Analyses & Op-Eds
Syria chemical weapons: Pentagon weighs evidence, plans response Pentagon officials say they are still trying to confirm reports that Syria has used chemical weapons against civilians, but that they are preparing a military option for any outcome.
Aaron David Miller - Obama's Syria Dilemma: Damned if he does; damned if he doesn't. Whatever Obama does on Syria, he should make sure that he doesn't say anything that he's not prepared to act on. "As president of the United States, I don't bluff," he famously said with regard to U.S. policy toward Tehran. It's just as good advice when it comes to America's approach to Damascus. U.S. street cred is already at all time low in the Middle East. We don't need what remains of U.S. credibility to be lost in the gap between the president's words and his deeds.
Israel Sees U.S. Response to Syria as Gauge on Iran But to the Israelis, how Mr. Obama navigates the next few weeks will be viewed as a gauge for what he might do later regarding the potentially bigger confrontation in the region. “There is a question here: when a red line is set, can we stick by it?” Zeev Elkin, Israel’s deputy foreign minister, said Friday in a radio interview. “If the Iranians will see that the red lines laid by the international community are flexible, then will they continue to progress?” Mr. Obama, during his visit to Israel and Jordan last month, repeated that Iran would not obtain a nuclear weapon on his watch. Yet judging when it would be too late to stop Iran is an even greater intelligence challenge than determining whether chemical weapons were used in Syria near Aleppo and Damascus.
Joseph Holliday - Assad’s Chemical Romance: How the Syrian dictator’s cynical and clever chemical weapons strategy outfoxed Obama. The Syrian regime's subtle approach deliberately offers the Obama administration the option to remain quiet about chemical attacks and thereby avoid the obligation to make good on its threats. But even more worrying, Assad's limited use of chemical weapons is intended to desensitize the United States and the international community in order to facilitate a more comprehensive deployment in the future -- without triggering intervention.

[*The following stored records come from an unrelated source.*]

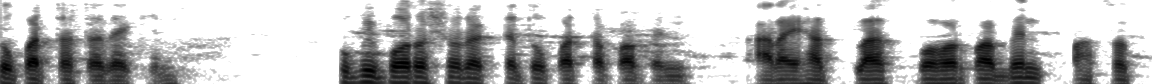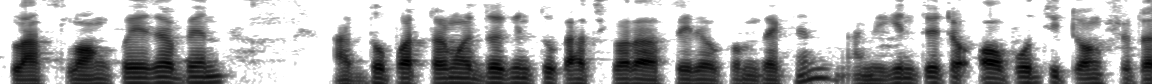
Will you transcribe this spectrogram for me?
দোপাট্টাটা দেখেন, খুবই বড় সড়ো একটা দোপাট্টা পাবেন, আড়াই হাত প্লাস বহর পাবেন, পাঁচ হাত প্লাস লং পেয়ে যাবেন, আর দোপাট্টার মধ্যেও কিন্তু কাজ করা আছে এরকম দেখেন, আমি কিন্তু এটা অপোজিট অংশটা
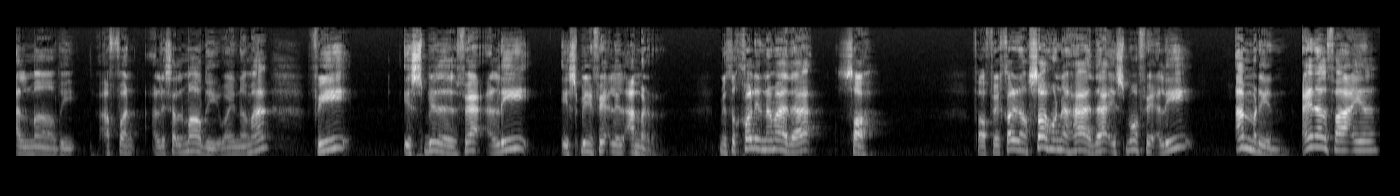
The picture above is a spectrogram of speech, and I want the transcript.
الماضي. عفوا ليس الماضي وإنما في اسم الفعل اسم فعل الأمر. مثل قولنا ماذا؟ صه ففي قولنا صه هنا هذا اسم فعل أمر. أين الفاعل؟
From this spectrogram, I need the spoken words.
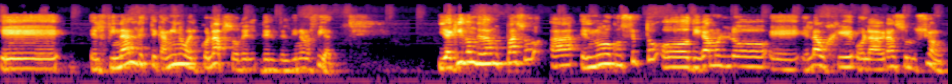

My new paper, prepared for a briefing in Washington, D.C. that took place on January 15, 2013, is now out and is titled “Syria 2013: Rise of the Warlords.” It should be read in conjunction with my previous briefing “The Shredded Tapestry,” and my recent essay “The Creation of an Unbridgeable Divide.

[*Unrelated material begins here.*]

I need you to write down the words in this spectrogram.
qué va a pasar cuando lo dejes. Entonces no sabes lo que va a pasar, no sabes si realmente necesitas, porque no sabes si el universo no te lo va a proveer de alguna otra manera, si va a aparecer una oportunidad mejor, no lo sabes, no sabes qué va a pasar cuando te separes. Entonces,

Calculus

White House: “red line not crossed” + military intervention “not imminent” = Slaughter Can Continue.

President Obama: use of chemical weapons could be “a game changer.” Indeed, instead of hide-and-seek Assad might now be expected to play possum, at least until the current storm of vague reports and speculations blows over.

Video Highlights

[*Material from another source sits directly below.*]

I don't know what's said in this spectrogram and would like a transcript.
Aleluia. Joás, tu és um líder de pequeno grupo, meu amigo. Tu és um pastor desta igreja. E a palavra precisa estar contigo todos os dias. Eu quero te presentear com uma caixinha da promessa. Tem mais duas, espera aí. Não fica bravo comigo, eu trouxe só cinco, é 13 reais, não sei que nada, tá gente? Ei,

War planes dropped explosive barrels on the town of Saraqib, Idlib http://youtu.be/FXs_g87gftE  , http://youtu.be/9Lu2uYPcAfI , http://youtu.be/TJIUka-Aj-E

The pounding of rebel strongholds in Eastern Damascus, including Eastern Ghoutah, intensifies: Jobar http://youtu.be/Yx0TuURx1B4 Tanks take part in the pounding http://youtu.be/AhfquH3Z0Xw Rebels damage one of the attacking tanks http://youtu.be/XkKskWXcTqg A building catches fire http://youtu.be/GFuYty1NPSM Zamalka http://youtu.be/JEZSxkywxP4 The Southern Highway http://youtu.be/MeC6vFAfiP0 Misraba targeted by warplanes http://youtu.be/ajaA3m3d6cs Douma and Arbeen as well http://youtu.be/76dYuhwL844 , http://youtu.be/WfsnGj9oI0w Ain Terma http://youtu.be/oPgYcOWGBww

Warplanes pound rebel strongholds in Daraa City http://youtu.be/5MuqZgmcEYI , http://youtu.be/Alwun6GrdaU

A bomb leaves a family in pieces near the village of Ghariyeh, Daraa Provcince http://youtu.be/8BnsUbWAI8w

Scenes from the clashes between loyalists and rebels in the mountains of North Latakia http://youtu.be/b701AnV3ETQ , http://youtu.be/Tx-GzHWKXPo The resort town of Salma, a rebel stronghold, is now being pounded by fighter jets http://youtu.be/8mJ-61Hy4zA , http://youtu.be/VJCpInLfbCc , http://youtu.be/aKsFzQ5vSeU , http://youtu.be/19_Jr8ljy24

An aerial raid on the town of Alboukamal in Deir Ezzor province http://youtu.be/LtKe2klV78s , http://youtu.be/Fy5UibmGnrs

War planes target the city of Tabqa in the liberated province of Raqqa http://youtu.be/_BrnYT2WLMY